Most episodes of CAPD peritonitis are caused by contamination of the dialysis tubing or extension of catheter exit site or tunnel infections. Peritonitis in patients receiving CAPD usually occurs within 48 hours of contamination. CAPD peritonitis risk is influenced by comorbidities, hypoalbuminemia, nutritional status, and patient race, income, and education level.2


An accurate diagnosis of CAPD peritonitis is based on both clinical and laboratory findings. The most common sign of CAPD peritonitis is cloudy effluent in the dialysate bag upon exchange. Characteristic features of CAPD peritonitis include abdominal pain or tenderness, fever, nausea, cloudy dialysate effluent containing more than 100 WBC/mm3, and the isolation of microorganisms from the dialysate.

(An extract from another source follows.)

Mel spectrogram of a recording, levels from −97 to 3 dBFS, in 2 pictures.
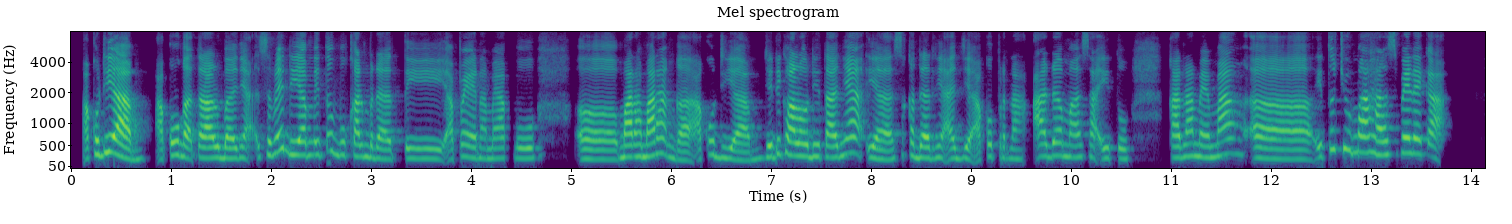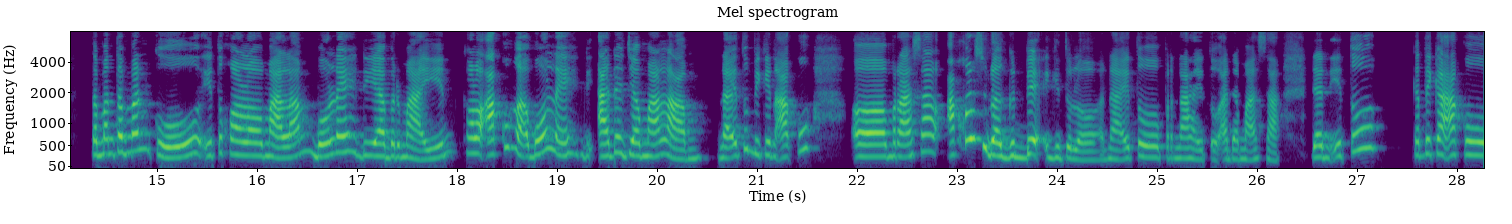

All episodes of CAPD peritonitis are potentially serious. The severity of CAPD peritonitis may be influenced by etiology, causative organism, and duration of infection. Indications for catheter removal in patients with CAPD peritonitis include catheter or tunnel infection, fungal, tuberculous, persistent or relapsing peritonitis, bowel perforations, cuff erosion and protrusion, and post-transplant peritonitis.